What went wrong? From “trickle-down” economics to discriminatory homeownership policies to predatory lending practices, policies have been implemented that hurt the middle class and the working poor, especially in minority communities. The top 20 percent of Americans earn 50.2 percent of the income, while the bottom 20 percent earns just 3.3 percent. And people of color are still very much on the losing side of this divide.

Growing economic inequality is even more pronounced when it comes to wealth. While income determines the stream of money a household uses for day-to-day living, wealth — accumulated savings and other assets minus debts — determines how well families are able to survive a layoff or a medical emergency. Wealth also determines how easily families are able to invest in college tuition or a down payment on a house — important steps up the economic ladder. Wealth is also vital for retirement security and to pass on to children and grandchildren to help them succeed.

We can fix this. As King put it, “There is nothing new about poverty. What is new is that we now have the techniques and the resources to get rid of poverty. The real question is whether we have the will.”

There are steps we can take now to start to close the wealth gap. We need to hold banks accountable for predatory lending, and demand that corporations implement diverse hiring practices. We need to educate on these issues and reach out to local community groups to call attention to racial and economic injustice. And most importantly, we need to develop the will among our lawmakers and employers to take strong action to bridge racial economic inequality.


Our work is licensed under Creative Commons (CC BY-NC-ND 3.0). Feel free to republish and share widely.
Ben Jealous

Ben Jealous

Ben Jealous is former president and chief executive officer of the NAACP. He is the 2018 Democratic nominee for Governor of Maryland.

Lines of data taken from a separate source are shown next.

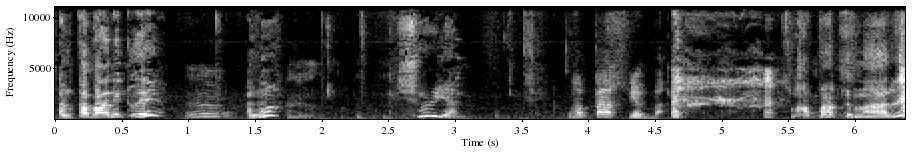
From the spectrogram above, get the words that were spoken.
Ang taba nito eh. Ano? Sure yan. Kapak niyo ba? Nakapack si Mare.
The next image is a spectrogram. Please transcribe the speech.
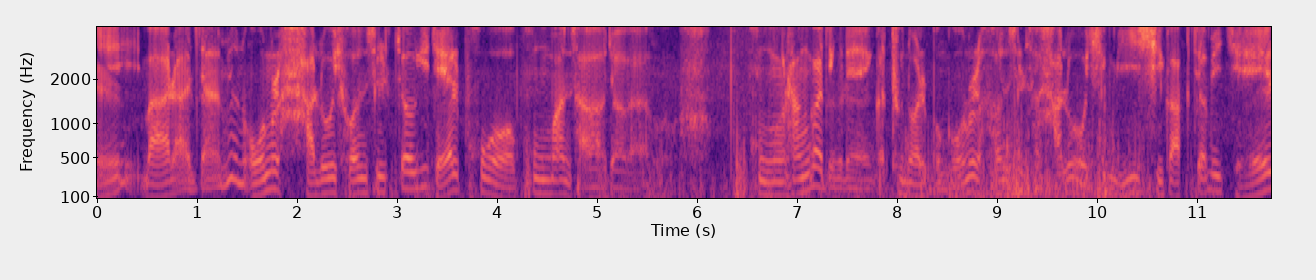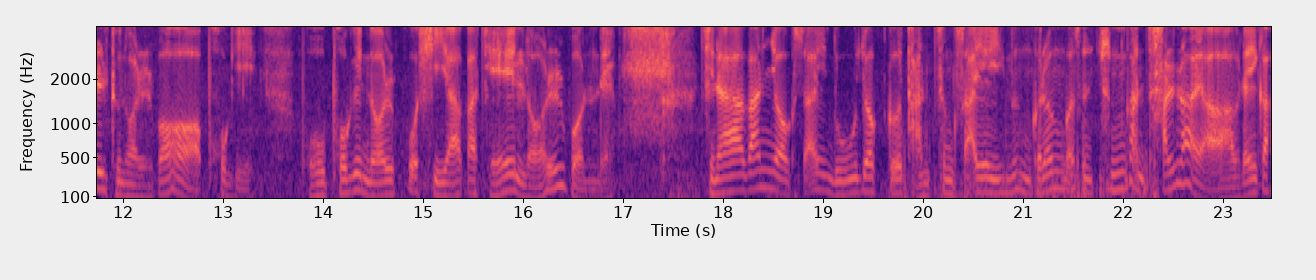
에이, 말하자면 오늘 하루 현실적이 제일 폭, 폭만사적 폭만한 거지. 그러니까 드넓은 거. 오늘 현실 하루 지금 이 시각점이 제일 드넓어 폭이. 보폭이 넓고 시야가 제일 넓은데 지나간 역사의 누적 그 단층 쌓여 있는 그런 것은 순간 찰나야. 그러니까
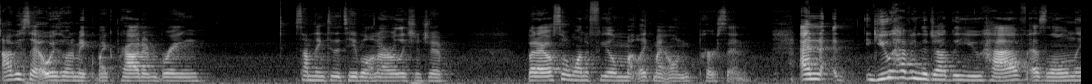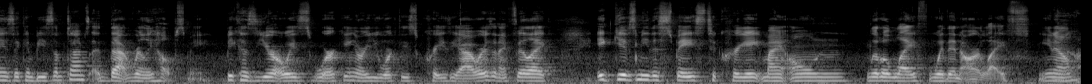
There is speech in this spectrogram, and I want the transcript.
Obviously, I always want to make Mike proud and bring something to the table in our relationship, but I also want to feel my, like my own person. And you having the job that you have, as lonely as it can be sometimes, that really helps me because you're always working or you work these crazy hours, and I feel like it gives me the space to create my own little life within our life. You know.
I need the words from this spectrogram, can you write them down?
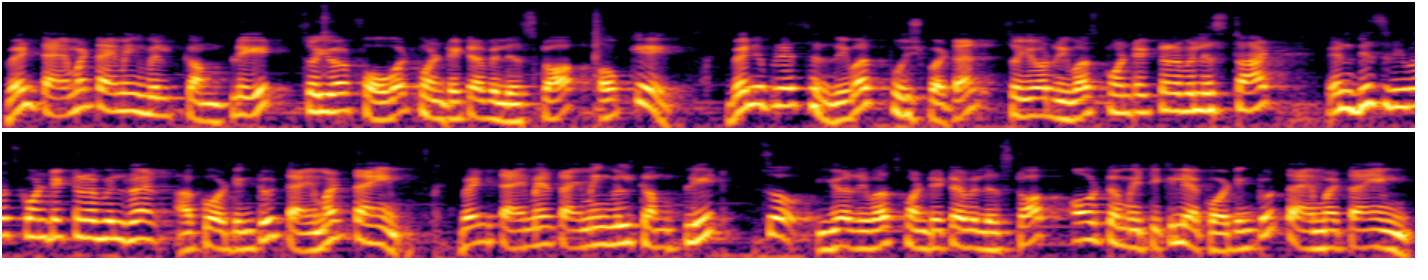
When timer timing will complete, so your forward contactor will stop. Okay. When you press reverse push button, so your reverse contactor will start and this reverse contactor will run according to timer time. When timer timing will complete so your reverse contactor will stop automatically according to timer time.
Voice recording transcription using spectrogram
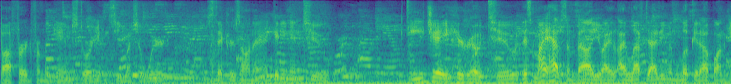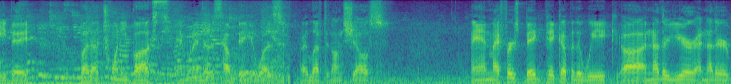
buffered from a game store. You can see a bunch of weird stickers on it. And getting into DJ Hero 2. This might have some value. I, I left it. I didn't even look it up on eBay, but uh, 20 bucks. And when I noticed how big it was, I left it on shelves. And my first big pickup of the week. Uh, another year, another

We've had enough. The 1% own and operate the corporate media. They are doing everything they can to defend the status quo, squash dissent and protect the wealthy and the powerful. The Common Dreams media model is different. We cover the news that matters to the 99%. Our mission? To inform. To inspire. To ignite change for the common good. How? Nonprofit. Independent. Reader-supported. Free to read. Free to republish. Free to share. With no advertising. No paywalls. No selling of your data. Thousands of small donations fund our newsroom and allow us to continue publishing. Can you chip in? We can't do it without you. Thank you.

Median Pay of Top CEOs Hits Record $14.7 Million as Workers Strike Over Starvation Wages

"While most of America struggles to put gas in the tank and pay the grocery bills, price-gouging, excessive-profit-taking CEOs used their captive boards to award themselves record pay," said one expert.

Jake Johnson ·


Sanders: Manchin and Sinema 'Sabotaged' Biden Agenda Because They Lack 'Guts'

"Why don't you have the guts to take on the drug companies and the insurance companies and the fossil fuel industry?" the Vermont senator asked.

Jake Johnson ·


'Still on Track to Win This Primary,' Says John Fetterman After Stroke

"The good news is I’m feeling much better," said Pennsylvania's progressive Lt. Governor, frontrunner in the Democratic primary for the U.S. Senate. "I'm well on my way to a full recovery."

Jon Queally ·


Buffalo Gunman's Racism Directly Tied to Mainstreaming of White Nationalism, Say Critics

"This hateful, white nationalist rhetoric is not just being spread by lone gunmen. It can also be found on cable news and in the rhetoric of politicians today."

Jon Queally ·


'It's a Fight They'll Get': Defenders of Abortion Rights March Nationwide

One speaker at the Ban Off Our Bodies rally in the nation's capital said that Saturday was just "day one of a 'Summer of Rage' where we will be ungovernable. Ungovernable!"

Jon Queally ·

Common Dreams Logo